Shark attacks wouldn’t seem so improbable if we knew more about their risk factors
Suppose you were planning to take a sightseeing stroll, one night, through the Miami neighborhood known as Little Havana, and you asked me, “Is it safe?” And I replied, “Oh it’s very safe! The overall rate of violent crime incidents in the US is only about 400 per 100,000 people per year, so your chances of getting mugged, maimed or killed on any one night in the US are only about 1 in 100,000.”
If I were to say such a thing, I’d be guilty of misusing statistics, wouldn’t I? Because the risk of violent crime isn’t evenly distributed throughout the country. It’s much higher in some places and at some times, such as in Little Havana at night.
And I think everybody pretty much gets that. But somehow when it comes to shark attacks, we don’t get that. At any given beach, at any given time, we are likely to cite the same broad statistics – or simply to shrug and assume that the chance of getting bitten by a shark is vanishingly small, like the chance of getting struck by lightning or winning the state lottery.
But here’s a discomfiting fact: The risk of shark attack actually reaches 100% for people who are about to get attacked. They just don’t know it. They don’t know that they are swimming out too far, where the sharks and their fish-prey normally swim. They don’t know that the temperature and the fish migration season mean that lots of sharks are in the area. They don’t know it’s feeding time. They don’t know that by peeing in their bathing suit they have gotten the sharks’ attention. They don’t know that by being alone and making splashes at the surface, they embolden a shark to attack.
But wait, you say, don’t most shark attacks occur in knee-deep water?
Actually, no. There is an informative website that apparently lists all reported shark attacks in recent history. I went through the last 100 attacks, which covers roughly the last 54 weeks, and found that only 14 of these incidents seem to have happened in shallow water – that is, happened to people who were surf fishing, wading, standing, playing football (yes, at a beach on Isle of Palms, SC), body surfing or boogie boarding (on the East Coast, where the waves usually break near the beach), and did not involve shark aquariums or shark fishing. Sharks can and sometimes do swim into depths so shallow that they nearly run aground, but it appears that the vast majority of their attacks on humans occur in relatively deep water, particularly to swimmers, surfers, scuba divers and spear-fishermen.
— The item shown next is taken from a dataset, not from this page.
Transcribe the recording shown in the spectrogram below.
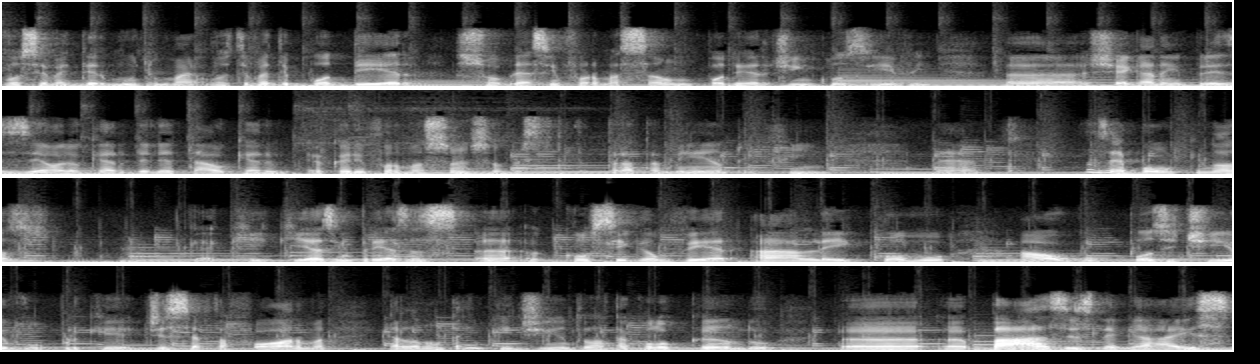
Você vai ter muito mais, você vai ter poder sobre essa informação, poder de inclusive uh, chegar na empresa e dizer, olha, eu quero deletar, eu quero, eu quero informações sobre esse tratamento, enfim, né? Mas é bom que nós que, que as empresas uh, consigam ver a lei como algo positivo, porque de certa forma ela não está impedindo, ela está colocando uh, uh, bases legais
Admittedly, only about 100 reported attacks in a year is a small number. But we shouldn’t divide that number by all the world’s swimmers, surfers, scuba divers, et al to get a rough idea of the overall risk. Instead we should be mapping attacks (using those millions of dollars we lavish on marine biologists annually) at particular locations, times of day and times of year, water depths and swimmer activities – and yes, the risk will still seem small overall, but for certain times and places and water depths and swimmer activities, I think we will see telltale spikes in risk. And we will know that there are certain places we shouldn’t go, certain things we shouldn’t do, if we want to keep the risk of being torn to pieces by a shark down to a level we can forget about.
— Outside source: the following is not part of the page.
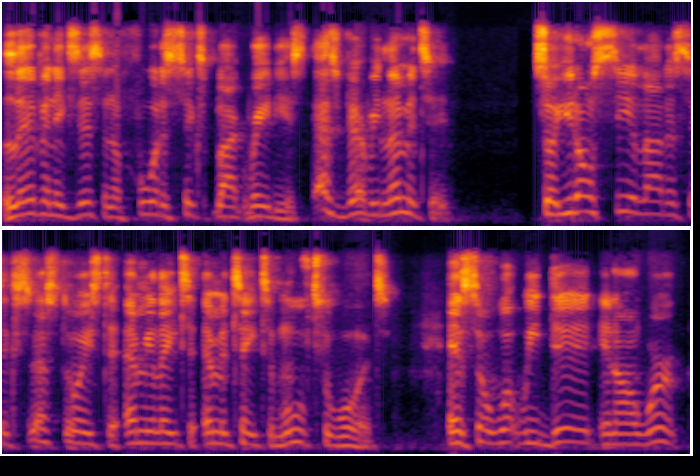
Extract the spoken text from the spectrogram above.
live and exist in a four to six block radius. That's very limited. So you don't see a lot of success stories to emulate, to imitate, to move towards. And so what we did in our work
Even now, I think that some high-shark-risk behaviors are pretty obvious, yet some people do them all the time. Didn’t everybody see Jaws?
SARASOTA, Florida — An American student has described the moment she was bitten by a shark in an attack that almost punctured her lungs and left her needing more than 100 stitches.
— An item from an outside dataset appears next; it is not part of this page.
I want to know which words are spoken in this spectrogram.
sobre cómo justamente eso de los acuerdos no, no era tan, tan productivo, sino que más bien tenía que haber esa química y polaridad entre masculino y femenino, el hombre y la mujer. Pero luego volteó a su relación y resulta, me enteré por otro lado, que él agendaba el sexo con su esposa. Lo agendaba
Andrea Lynch, 20, said she was lucky to be alive after being attacked as she enjoyed a late-night swim with friends during a boat trip off Sarasota Bay in Florida.
As she floated on her back, the shark, believed to be a 7ft-long bull shark, sank its razor-sharp teeth into her side until they hit her ribs and pelvis.
It shook her briefly before letting go.
“I reached back with my hand and felt all these gashes on me, and there was blood running down my body and pooling in the boat,” she added.
The shark attack was reported to be the second near Sarasota Bay this year … [T]he potential severity of any shark attack – even by smaller sharks like the bull – was underlined when doctors said that Ms Lynch’s lungs were very nearly bitten through in the attack.